Mentioned: 38 Post(s)
Tagged: 0 Thread(s)
Quote:
Originally Posted by Tess View Post
The trick here is for you to assume the role of "Grand Master Trainer of the household!"

So you meet your guests outside and let them know how you want the greeting to go with Lola. Explain to them that you want them to come in quietly, not fuss over the puppy, and in fact not even make eye contact initially. Tell them to give you a minute to get ready.

Then you go back inside and put Lola on a leash (c/t!). Then you sit on the floor with Lola and call your guests in. Ask them to pick up a handful of kibble or treats that you leave in a bowl nearby.

They come and sit on the floor in a circle. Before you let Lola greet people, explain how you want them to react. Have them work on the "default leave-it" in the kikopups channel. First you demonstrate with Lola. She is still on the leash and under your control. Once you think people understand what to do, you can walk Lola over to one person and let them do the default leave it. Go around the room one person at a time.

Now the puppy has met everyone, and also learned to be polite with the default leave it.
She did not learn any bad habits and you were not frustrated. She's probably calmed down now, so you can let her go and allow people to let her snuggle on the floor.

You've also taught your friends how to train a puppy.

Ta da!

Here is the Kikopup video

YouTube - kikopup's Channel
ditto this. planning out visits/meeting people in advance like this will also help you to relax and set lola up to succeed more and more plus, every good interaction she has with people is a huge plus for her future behavior... think of all good interactions as deposits into the bank, and every encounter where she is punished as a big withdrawal, you want to bank as many good times as you can if a human isn't playing properly with her/greeting her properly etc, it is hardly fair to punish lola for responding, better to prevent it all together (ie the leash) then allow the situation to frustrate you (people will too! omg! i have people trying to get into my large, reactive dog's face all the time)



100% free webcam site! | Awesome chicks and it is absolutely free! | Watch free live sex cam - easy as 1-2-3
fawkese1 is offline   Reply With Quote
Old 02-15-2011, 11:10 AM
  #20
Junior Member
 
Join Date: Feb 2011
Posts: 11
Mentioned: 0 Post(s)
Tagged: 0 Thread(s)
Quote:
Originally Posted by Abluedog View Post
I have the opposite problem... Cattle dogs are often called shadow dogs or velcro dogs...I have a velcro dog... she loves other people and will gladly great them and play for a bit... then she looks over at me and its like "sorry... my mommy looks lonely" and prances over... Its super cute the look she gives, but some days its like LOOK IM 5ft AWAY GO PLAY!

My Australian Shepherds are the same way.
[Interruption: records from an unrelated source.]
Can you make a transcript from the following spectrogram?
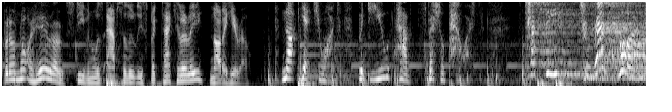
But I'm not a hero. Steven was absolutely spectacularly not a hero. Not yet, you aren't, but you have special powers. Taxi, transform!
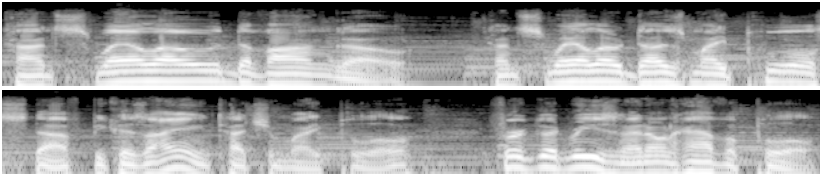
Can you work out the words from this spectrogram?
Consuelo Davongo. Consuelo does my pool stuff because I ain't touching my pool. For a good reason, I don't have a pool.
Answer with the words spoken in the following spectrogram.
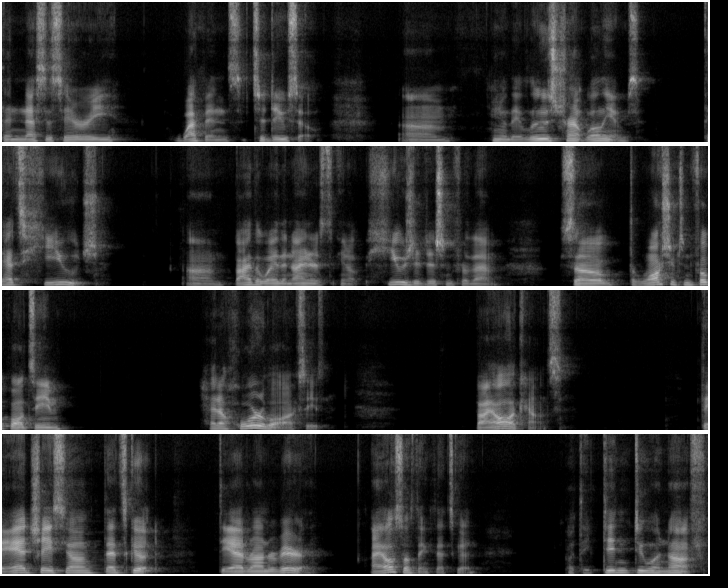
the necessary weapons to do so. Um, you know, they lose Trent Williams. That's huge. Um, by the way, the Niners, you know, huge addition for them. So the Washington football team had a horrible offseason by all accounts. They add Chase Young, that's good. They add Ron Rivera. I also think that's good. But they didn't do enough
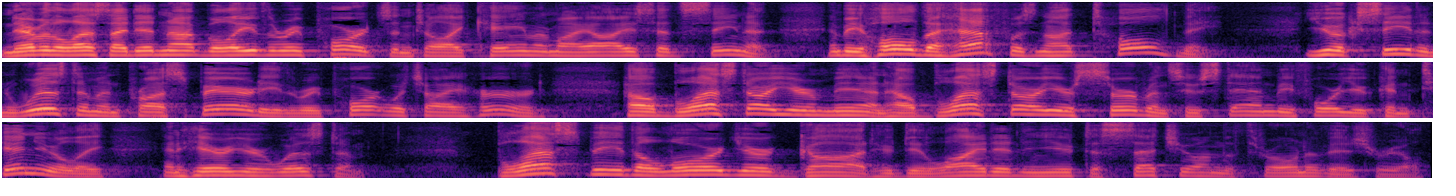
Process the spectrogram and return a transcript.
Nevertheless, I did not believe the reports until I came and my eyes had seen it. And behold, the half was not told me. You exceed in wisdom and prosperity the report which I heard. How blessed are your men, how blessed are your servants who stand before you continually and hear your wisdom. Blessed be the Lord your God who delighted in you to set you on the throne of Israel,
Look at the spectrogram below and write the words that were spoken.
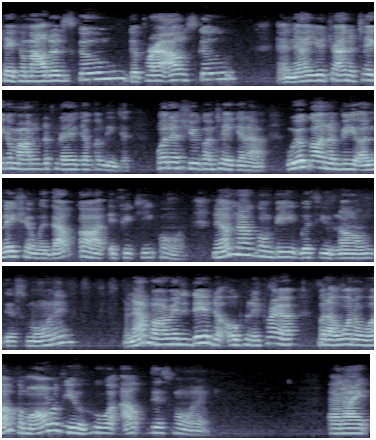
take him out of the school, the prayer out of school, and now you're trying to take him out of the Pledge of Allegiance. What else you going to take it out? We're going to be a nation without God if you keep on. Now, I'm not going to be with you long this morning. And I've already did the opening prayer, but I want to welcome all of you who are out this morning. And I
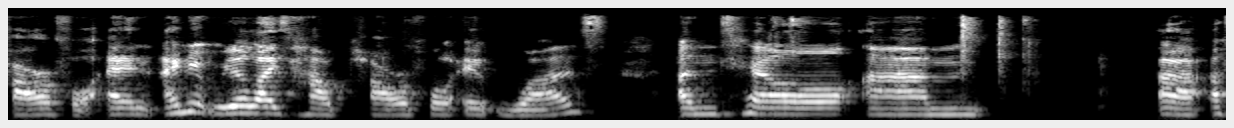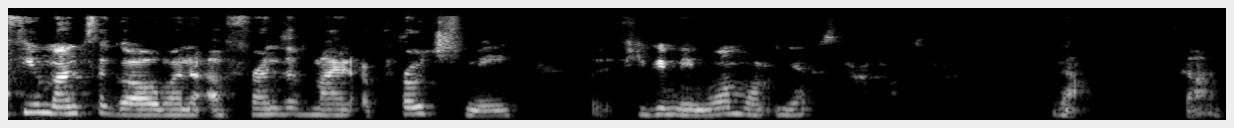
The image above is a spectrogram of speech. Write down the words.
powerful. And I didn't realize how powerful it was until um, uh, a few months ago when a friend of mine approached me. If you give me one more, yes. No, it's gone.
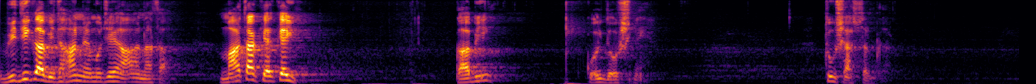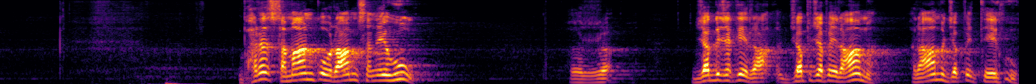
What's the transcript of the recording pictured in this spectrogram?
विधि का विधान है, मुझे आना था। माता कह कही का भी कोई दोष नहीं। तू शासन कर। भरत समान को राम सनेहू जग जके रा, जप जपे राम राम जपे तेहू।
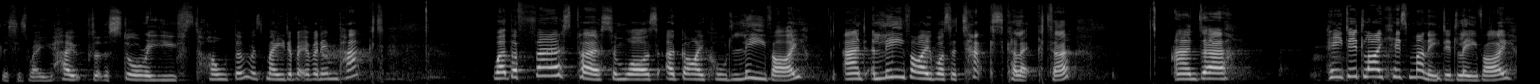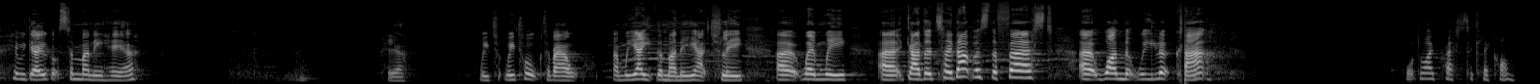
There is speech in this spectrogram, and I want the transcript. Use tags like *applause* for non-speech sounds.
This is where you hope that the story you've told them has made a bit of an impact. Well, the first person was a guy called Levi, and Levi was a tax collector, and uh, he did like his money, did Levi? Here we go, got some money here. Here. We, t- we talked about and we ate the money actually uh, when we uh, gathered. So that was the first uh, one that we looked at. What do I press to click on?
Their "velcro" nature seems to get worse in close spaces . Wyatt, my puppy, took a long time to show any attachment at all which seemed strange to me considering Male Aussies have a tendancy to bond closely to one person. It wasn't until I started seriously working on his obedience commands that he started to show his lovey, shadow dog side. On the other hand, my female Aussie has been under my feet from day one.
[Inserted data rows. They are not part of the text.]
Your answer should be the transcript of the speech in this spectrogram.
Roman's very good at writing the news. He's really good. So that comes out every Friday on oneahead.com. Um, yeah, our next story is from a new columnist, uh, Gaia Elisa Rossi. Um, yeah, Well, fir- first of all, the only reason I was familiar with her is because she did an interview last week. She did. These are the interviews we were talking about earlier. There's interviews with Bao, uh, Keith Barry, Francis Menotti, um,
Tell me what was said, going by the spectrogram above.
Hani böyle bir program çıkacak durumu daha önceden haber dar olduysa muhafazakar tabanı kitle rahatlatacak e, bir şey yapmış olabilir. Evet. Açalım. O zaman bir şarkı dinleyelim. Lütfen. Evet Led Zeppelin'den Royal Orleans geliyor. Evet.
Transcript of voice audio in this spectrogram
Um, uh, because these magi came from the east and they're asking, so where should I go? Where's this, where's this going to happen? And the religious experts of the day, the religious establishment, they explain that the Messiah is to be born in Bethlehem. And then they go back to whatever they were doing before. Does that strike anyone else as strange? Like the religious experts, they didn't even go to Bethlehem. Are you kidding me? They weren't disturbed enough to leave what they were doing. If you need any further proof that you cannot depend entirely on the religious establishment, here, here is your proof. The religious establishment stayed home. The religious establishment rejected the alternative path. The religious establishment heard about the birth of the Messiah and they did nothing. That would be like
I'm sure Lola will come around. Try increasing your productive one on one time, if possible. Teach her something new, food rewards do wonders
NepaAussies is offline   Reply With Quote
Reply



Thread Tools
Display Modes
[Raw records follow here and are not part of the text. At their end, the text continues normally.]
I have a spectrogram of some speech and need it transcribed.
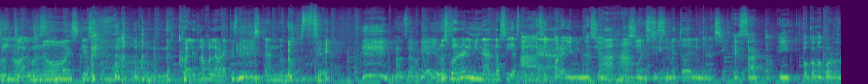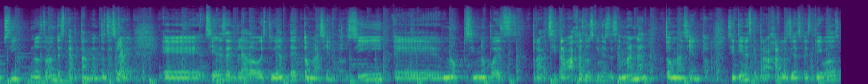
sí, o algo así. no, es que es como, ¿cuál es la palabra que estoy buscando? No sé. No sabría yo. Nos decir. fueron eliminando así hasta Ah, sí, a- por eliminación. Ajá, sí, bueno, sí, sí, un método de eliminación. Exacto. Y como por sí, nos fueron descartando. Entonces Claro. fue, eh, si eres empleado o estudiante, toma asiento. Si eh, no, si no puedes, si trabajas los fines de semana, toma asiento. Si tienes que trabajar los días festivos,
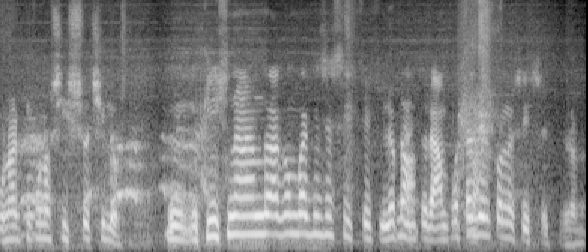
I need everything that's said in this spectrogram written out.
ওনার কি কোনো শিষ্য ছিল? কৃষ্ণানন্দ আগমবাগীশের শিষ্য ছিল কিন্তু রামপ্রসাদের কোনো শিষ্য ছিল না।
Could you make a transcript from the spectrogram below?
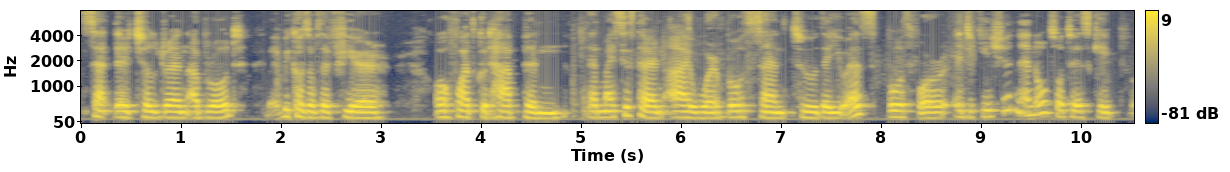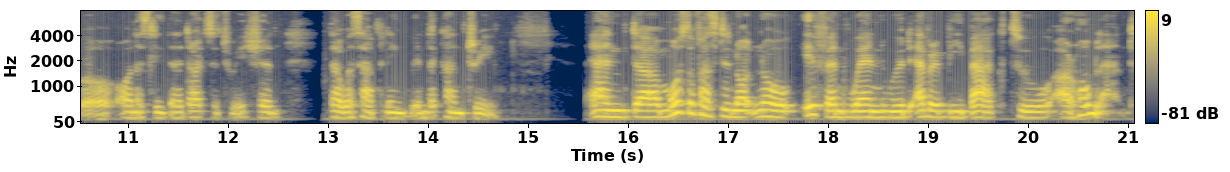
sent their children abroad because of the fear of what could happen. Then my sister and I were both sent to the US, both for education and also to escape, uh, honestly, the dark situation that was happening in the country. And uh, most of us did not know if and when we would ever be back to our homeland.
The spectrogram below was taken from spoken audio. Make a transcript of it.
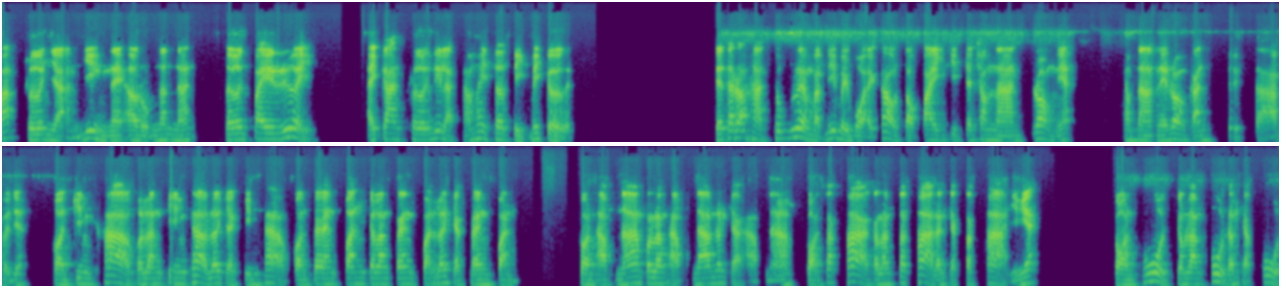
มักเพลินอย่างยิ่งในอารมณ์นั้นๆเพลินไปเรื่อย ไอการเพลินนี่แหละทำให้สติไม่เกิด แต่ถ้าเราหัดทุกเรื่องแบบนี้บ่อยๆเข้าต่อไปจิตจะชำนาญร่องเนี้ยชำนาญในร่องการศึกษาแบบเนี้ย ก่อนกินข้าวกำลังกินข้าวแล้วจากกินข้าว ก่อนแปรงฟันกำลังแปรงฟันแล้วจากแปรงฟัน ก่อนอาบน้ำกำลังอาบน้ำหลังจากอาบน้ำก่อนซักผ้ากำลังซักผ้าหลังจากซักผ้าอย่างเงี้ย ก่อนพูดกำลังพูดหลังจากพูด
Similar Threads
Thread Thread Starter Forum Replies Last Post
Cat VS puppy round one....HELP! Serious puppy mistake! newdobiepup4angrycats Dog Training and Behavior 3 11-08-2009 02:23 AM
Attached to my room? StormyHotWolf88 Dog Training and Behavior 28 09-29-2009 01:14 AM


Posting Rules
You may not post new threads
You may not post replies
You may not post attachments
You may not edit your posts

BB code is On
Smilies are On
[IMG] code is On
HTML code is Off
Trackbacks are On
Pingbacks are On
Refbacks are On

All times are GMT -5. The time now is 07:15 PM.


Powered by vBulletin® Version 3.8.8
Copyright ©2000 - 2019, vBulletin Solutions, Inc.
SEO by vBSEO 3.6.0 PL2
vBulletin Security provided by vBSecurity v2.2.2 (Pro) - vBulletin Mods & Addons Copyright © 2019 DragonByte Technologies Ltd.
User Alert System provided by Advanced User Tagging v3.1.0 (Lite) - vBulletin Mods & Addons Copyright © 2019 DragonByte Technologies Ltd. Runs best on HiVelocity Hosting.